Exercise objective
A precise copy of the data is required, with every picture left out.

(Saved entries)
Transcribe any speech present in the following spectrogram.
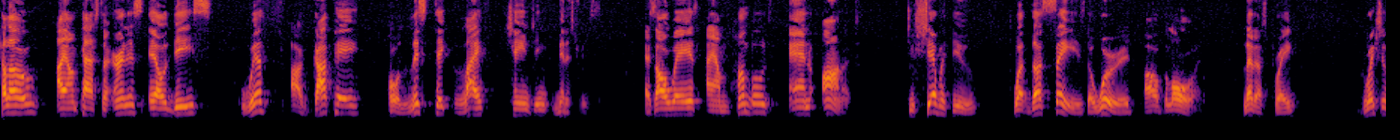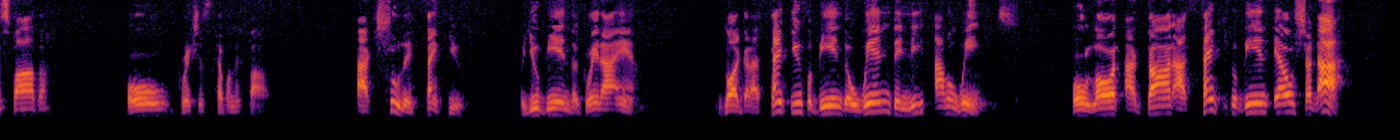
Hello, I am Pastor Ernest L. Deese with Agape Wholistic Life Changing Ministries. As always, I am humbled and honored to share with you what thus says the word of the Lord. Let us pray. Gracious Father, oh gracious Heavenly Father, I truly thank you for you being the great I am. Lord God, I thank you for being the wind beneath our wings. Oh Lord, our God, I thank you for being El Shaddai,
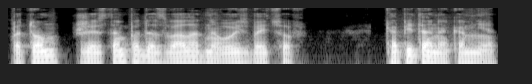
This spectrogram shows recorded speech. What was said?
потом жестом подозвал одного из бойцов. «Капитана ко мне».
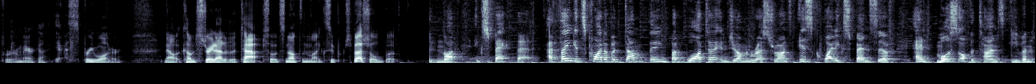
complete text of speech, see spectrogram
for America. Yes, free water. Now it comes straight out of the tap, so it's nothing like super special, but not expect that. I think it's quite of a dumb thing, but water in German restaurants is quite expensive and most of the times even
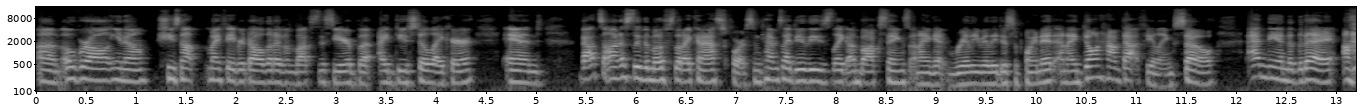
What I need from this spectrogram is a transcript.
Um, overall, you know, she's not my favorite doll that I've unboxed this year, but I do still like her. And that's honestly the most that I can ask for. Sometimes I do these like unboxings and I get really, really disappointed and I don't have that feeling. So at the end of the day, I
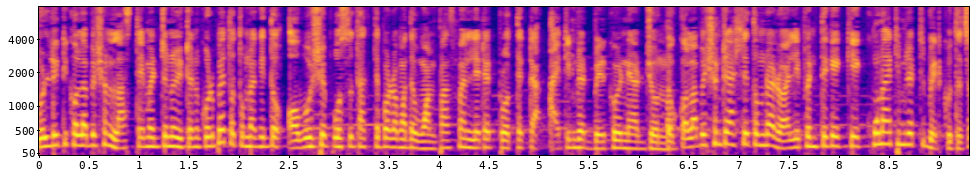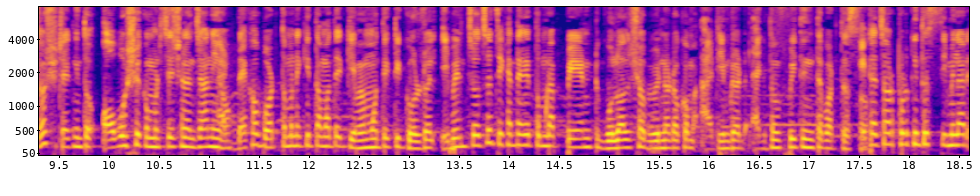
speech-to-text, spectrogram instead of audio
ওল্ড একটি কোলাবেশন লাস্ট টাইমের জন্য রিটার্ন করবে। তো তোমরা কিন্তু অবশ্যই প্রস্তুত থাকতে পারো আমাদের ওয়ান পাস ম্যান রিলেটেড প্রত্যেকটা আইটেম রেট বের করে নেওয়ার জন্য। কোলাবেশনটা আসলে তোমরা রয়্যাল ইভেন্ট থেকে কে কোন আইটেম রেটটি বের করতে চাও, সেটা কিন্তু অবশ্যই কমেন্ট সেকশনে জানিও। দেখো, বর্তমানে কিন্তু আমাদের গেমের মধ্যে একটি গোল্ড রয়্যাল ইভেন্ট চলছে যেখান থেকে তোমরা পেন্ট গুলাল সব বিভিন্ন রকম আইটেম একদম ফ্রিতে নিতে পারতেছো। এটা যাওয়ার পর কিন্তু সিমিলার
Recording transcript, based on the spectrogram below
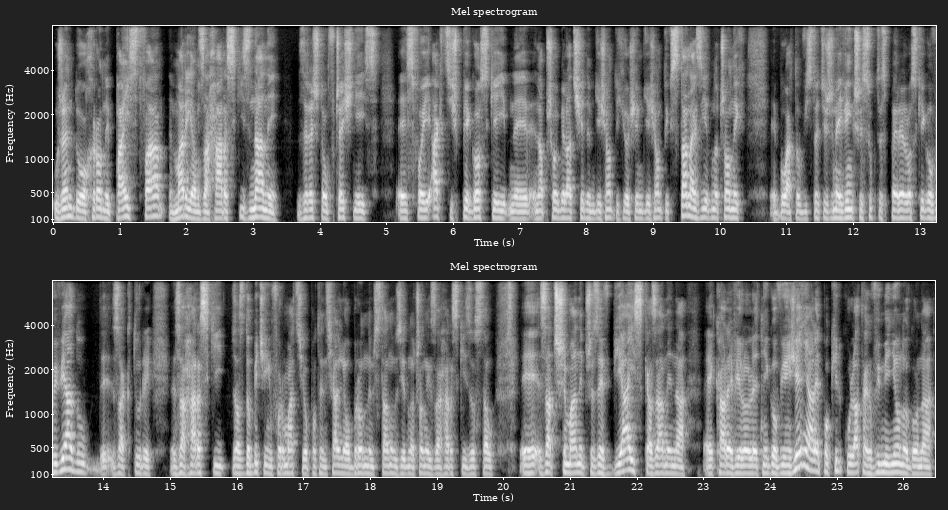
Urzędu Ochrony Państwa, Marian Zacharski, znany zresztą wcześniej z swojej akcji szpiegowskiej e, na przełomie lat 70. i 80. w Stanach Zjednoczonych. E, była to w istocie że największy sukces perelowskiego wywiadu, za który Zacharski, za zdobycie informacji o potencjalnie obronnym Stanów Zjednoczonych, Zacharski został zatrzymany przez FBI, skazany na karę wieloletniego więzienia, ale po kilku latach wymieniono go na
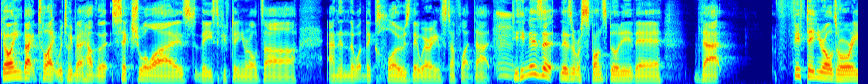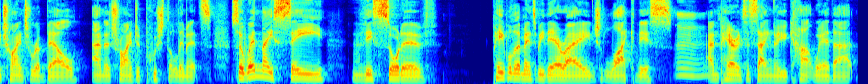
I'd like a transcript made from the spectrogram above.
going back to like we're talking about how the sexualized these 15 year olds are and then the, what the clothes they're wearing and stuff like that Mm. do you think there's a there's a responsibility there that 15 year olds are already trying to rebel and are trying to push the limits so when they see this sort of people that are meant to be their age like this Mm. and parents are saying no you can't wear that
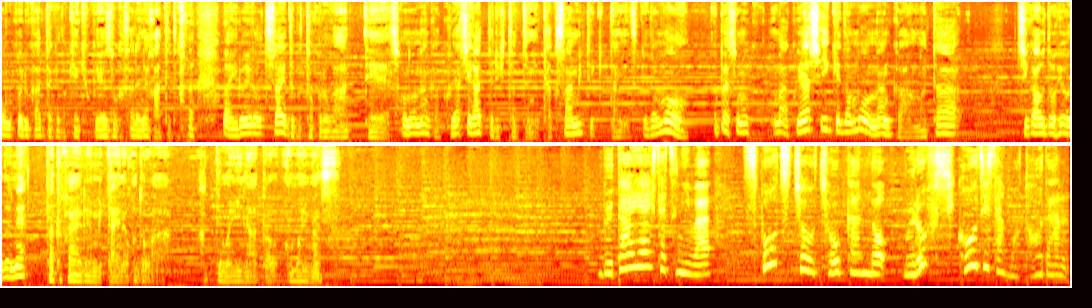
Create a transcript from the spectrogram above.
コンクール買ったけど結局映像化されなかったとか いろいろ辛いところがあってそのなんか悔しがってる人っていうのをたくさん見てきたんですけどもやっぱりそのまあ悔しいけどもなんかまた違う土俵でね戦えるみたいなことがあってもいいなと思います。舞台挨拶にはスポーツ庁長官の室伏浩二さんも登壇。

Task solution
Transcribe any speech present in the following spectrogram.
Hello, I am Pastor Ernest L. Deese with Agape Wholistic Life Changing Ministries. As always, I am humbled and honored to share with you what thus says the word of the Lord. Let us pray. Gracious Father, oh gracious Heavenly Father, I truly thank you for you being the great I am. Lord God, I thank you for being the wind beneath our wings. Oh Lord, our God, I thank you for being El Shaddai,
This spectrogram shows recorded speech. What was said?
потом жестом подозвал одного из бойцов. «Капитана ко мне».
complete text of speech, see spectrogram
for America. Yes, free water. Now it comes straight out of the tap, so it's nothing like super special, but not expect that. I think it's quite of a dumb thing, but water in German restaurants is quite expensive and most of the times even
What I need from this spectrogram is a transcript.
Um, overall, you know, she's not my favorite doll that I've unboxed this year, but I do still like her. And that's honestly the most that I can ask for. Sometimes I do these like unboxings and I get really, really disappointed and I don't have that feeling. So at the end of the day, I
speech-to-text, spectrogram instead of audio
ওল্ড একটি কোলাবেশন লাস্ট টাইমের জন্য রিটার্ন করবে। তো তোমরা কিন্তু অবশ্যই প্রস্তুত থাকতে পারো আমাদের ওয়ান পাস ম্যান রিলেটেড প্রত্যেকটা আইটেম রেট বের করে নেওয়ার জন্য। কোলাবেশনটা আসলে তোমরা রয়্যাল ইভেন্ট থেকে কে কোন আইটেম রেটটি বের করতে চাও, সেটা কিন্তু অবশ্যই কমেন্ট সেকশনে জানিও। দেখো, বর্তমানে কিন্তু আমাদের গেমের মধ্যে একটি গোল্ড রয়্যাল ইভেন্ট চলছে যেখান থেকে তোমরা পেন্ট গুলাল সব বিভিন্ন রকম আইটেম একদম ফ্রিতে নিতে পারতেছো। এটা যাওয়ার পর কিন্তু সিমিলার
Recording transcript, based on the spectrogram below
Urzędu Ochrony Państwa, Marian Zacharski, znany zresztą wcześniej z swojej akcji szpiegowskiej e, na przełomie lat 70. i 80. w Stanach Zjednoczonych. E, była to w istocie że największy sukces perelowskiego wywiadu, za który Zacharski, za zdobycie informacji o potencjalnie obronnym Stanów Zjednoczonych, Zacharski został zatrzymany przez FBI, skazany na karę wieloletniego więzienia, ale po kilku latach wymieniono go na
I'd like a transcript made from the spectrogram above.
going back to like we're talking about how the sexualized these 15 year olds are and then the, what the clothes they're wearing and stuff like that Mm. do you think there's a there's a responsibility there that 15 year olds are already trying to rebel and are trying to push the limits so when they see this sort of people that are meant to be their age like this Mm. and parents are saying no you can't wear that
Create a transcript from the spectrogram above.
コンクール買ったけど結局映像化されなかったとか いろいろ辛いところがあってそのなんか悔しがってる人っていうのをたくさん見てきたんですけどもやっぱりそのまあ悔しいけどもなんかまた違う土俵でね戦えるみたいなことがあってもいいなと思います。舞台挨拶にはスポーツ庁長官の室伏浩二さんも登壇。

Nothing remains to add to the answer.